Task directions: If a record holds a picture, omit that picture and copy everything else exactly.

Data listing:
------------

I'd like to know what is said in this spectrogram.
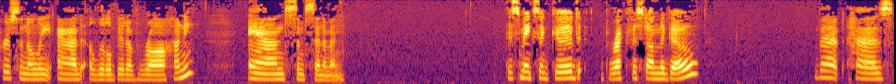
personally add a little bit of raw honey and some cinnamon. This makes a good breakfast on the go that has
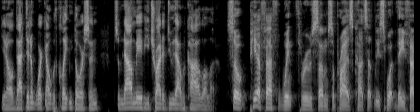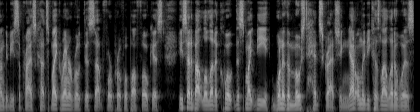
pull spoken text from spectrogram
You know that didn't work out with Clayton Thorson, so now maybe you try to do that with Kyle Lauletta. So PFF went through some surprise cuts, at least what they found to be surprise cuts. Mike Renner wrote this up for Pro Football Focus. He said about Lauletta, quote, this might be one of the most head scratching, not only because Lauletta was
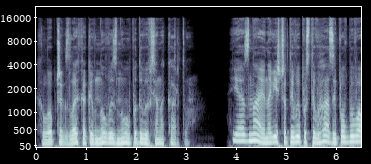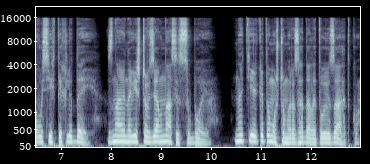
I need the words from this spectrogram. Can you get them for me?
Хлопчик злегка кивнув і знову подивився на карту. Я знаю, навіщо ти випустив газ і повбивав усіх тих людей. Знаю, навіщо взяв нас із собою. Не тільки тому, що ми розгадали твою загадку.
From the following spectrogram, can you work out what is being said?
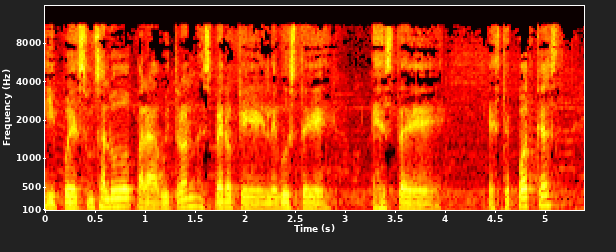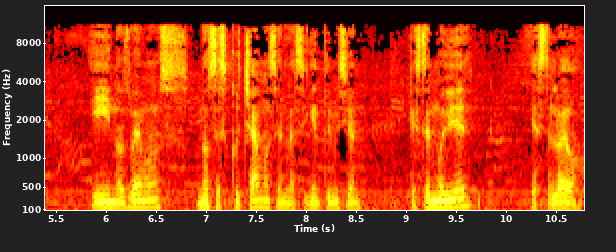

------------

Result:
I'd like to know what is said in this spectrogram.
personally add a little bit of raw honey and some cinnamon. This makes a good breakfast on the go that has
pull spoken text from spectrogram
You know that didn't work out with Clayton Thorson, so now maybe you try to do that with Kyle Lauletta. So PFF went through some surprise cuts, at least what they found to be surprise cuts. Mike Renner wrote this up for Pro Football Focus. He said about Lauletta, quote, this might be one of the most head scratching, not only because Lauletta was
I need the words from this spectrogram. Can you get them for me?
Хлопчик злегка кивнув і знову подивився на карту. Я знаю, навіщо ти випустив газ і повбивав усіх тих людей. Знаю, навіщо взяв нас із собою. Не тільки тому, що ми розгадали твою загадку.
From the following spectrogram, can you work out what is being said?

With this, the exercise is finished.